All about Indonesia
Are you considering moving to Indonesia? If you would like this beautiful archipelago to become your new home, there are a few things to keep in mind. Relocating to Indonesia requires most people to be open-minded and ready for adventure. Read on to find out more about Indonesia in our Relocation Guide, from housing to healthcare.Read Guide
Relocating to Surabaya
Indonesia is still a developing country, but Surabaya is one of the most appealing options for expats seeking a move to this part of the world due to its solid economy and plentiful job opportunities in a range of sectors. Surabaya is seen as a gateway city for Mount Bromo and Bali and the local climate is tropical.
About the City
Several large multi-level shopping malls make Surabaya a popular retail hub, while a clutch of skyscrapers, including five of Southeast Asia’s tallest buildings — the Adhiwangsa, The Via & Vue, Taman Beverly, Trillium and Water Place Residences. There, much of the city’s business is done.
Indonesian is the national language but the regional language, Javanese, is also spoken by a lot of Surabaya residents. English is the most widely understood foreign language. As well as the local Indonesian population, there are nowadays many Malaysian, Chinese, Filipino, Indian, Arab, and European people living in Surabaya, too. Most local people in Surabaya adhere to Islam, although Christianity, Hinduism, Buddhism, and Judaism are also followed by some.
The majority of the local population lives in a metropolitan area called Gerbangkertosusila and there are a lot of slum areas around Surabaya that expats moving to the city will want to avoid.
Surabaya is the main education center in Indonesia and expats looking for work in Surabaya may find lots of opportunities in this area, with Teaching English as a Foreign Language (TEFL) jobs plentiful.
The Climate in Surabaya
Indonesia’s position in the so-called Ring of Fire means that it is often subject to minor, and sometimes major, earthquakes. Flooding is also common in some parts of Surabaya during the Indonesian rainy season.
There are distinct wet and dry seasons in Surabaya and it’s recommended expats moving to Surabaya pack casual, light clothes to stay cool. Temperatures do not vary a lot throughout the year, but they tend to range between 30 and 35°C, so it is a hot city to live in. Even the nights are warm in Surabaya, with temperatures tending to remain above 20°C.
November–April is the rainy season for Surabaya and flash flooding is not uncommon at this time of the year, although it does not tend to be as bad as it can be in Jakarta.
Visas for Indonesia

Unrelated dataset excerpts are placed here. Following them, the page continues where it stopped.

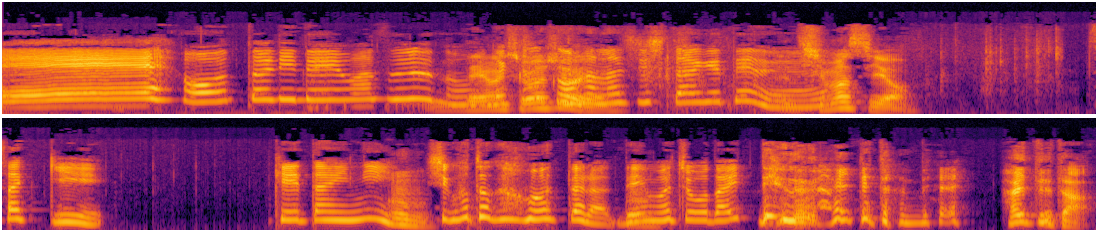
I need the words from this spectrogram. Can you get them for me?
えー、本当に電話するの？電話しましょうよ話ししてあげてね。しますよ。さっき、携帯うんに仕事が終わったら電話ちょうだいっていうのが入ってたんで、入ってた。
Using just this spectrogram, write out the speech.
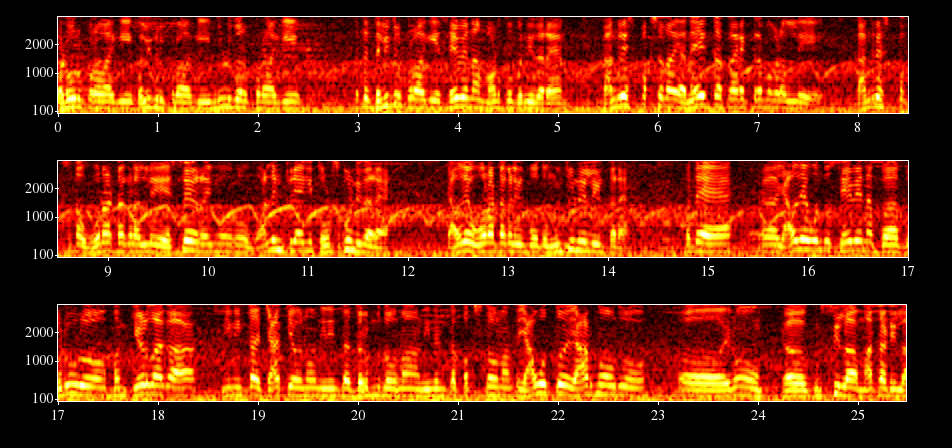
ಬಡವರ ಪರವಾಗಿ, ಬಲಿದ್ರ ಪರವಾಗಿ, ಹಿಂದುಳಿದವ್ರ ಪರವಾಗಿ, ಮತ್ತು ದಲಿತರ ಪರವಾಗಿ ಸೇವೆನ ಮಾಡ್ಕೊಂಡು ಬಂದಿದ್ದಾರೆ. ಕಾಂಗ್ರೆಸ್ ಪಕ್ಷದ ಅನೇಕ ಕಾರ್ಯಕ್ರಮಗಳಲ್ಲಿ, ಕಾಂಗ್ರೆಸ್ ಪಕ್ಷದ ಹೋರಾಟಗಳಲ್ಲಿ ಎಸ್ ಎ ರೈಮ್ ಅವರು ವಾಲಂಟ್ರಿಯಾಗಿ ತೊಡಸ್ಕೊಂಡಿದ್ದಾರೆ. ಯಾವುದೇ ಹೋರಾಟಗಳಿರ್ಬೋದು, ಮುಂಚೂಣಿಯಲ್ಲಿ ಇರ್ತಾರೆ. ಮತ್ತು ಯಾವುದೇ ಒಂದು ಸೇವೆಯನ್ನು ಬ, ಬಡವರು ಬಂದು ಕೇಳಿದಾಗ, ನೀನಿಂಥ ಜಾತಿಯವನೋ, ನೀನಿಂಥ ಧರ್ಮದವನೋ, ನೀನಿಂಥ ಪಕ್ಷದವನ ಅಂತ ಯಾವತ್ತೂ ಯಾರನ್ನೂ ಅವರು ಏನೋ ಗುರ್ಸಿಲ್ಲ, ಮಾತಾಡಿಲ್ಲ.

If you are hoping to check out your new home on a first trip, a tourist visas can be organized on arrival in Indonesia, with a 30-day visa available at a cost of 35 USD. Note that depending on your nationality, you may not be eligible for such a visa on arrival (VOA), though, and might have to apply for a visa from home. For those expats moving to Surabaya for longer stays or business purposes, different visa categories apply. You can read up on these in our article on Visa Requirements for Indonesia.

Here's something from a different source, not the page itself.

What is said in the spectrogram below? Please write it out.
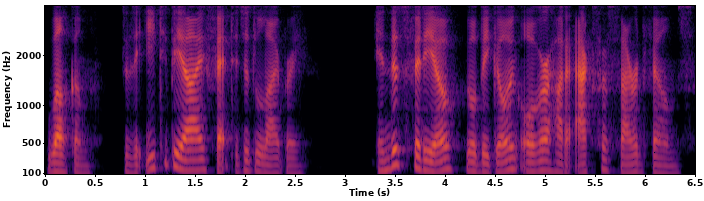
Welcome to the ETBI FET Digital Library. In this video, we'll be going over how to access Siren Films.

In general, Indonesia takes visas very seriously and it is not advised to allow a visa to run out. Expats who are found with a visa that is out of date may be held in detention or refused permission to leave the country. Fines would need to be paid and in the case of overstaying a visa for more than 60 days, there is a risk of being detained and possibly imprisoned.
Foreigners who stay in private accommodation during their time in Indonesia must also register their presence with the local police — those who fail to do so face a large fine. However, anyone who stays in a hotel will be registered automatically.
Whether you are moving abroad for the first time or relocated multiple times before, the process raises many questions. Our complete guide to relocation will ease your doubts along the way, from the initial preparations to how to negotiate a relocation package, we help you GO! prepared with the key answers.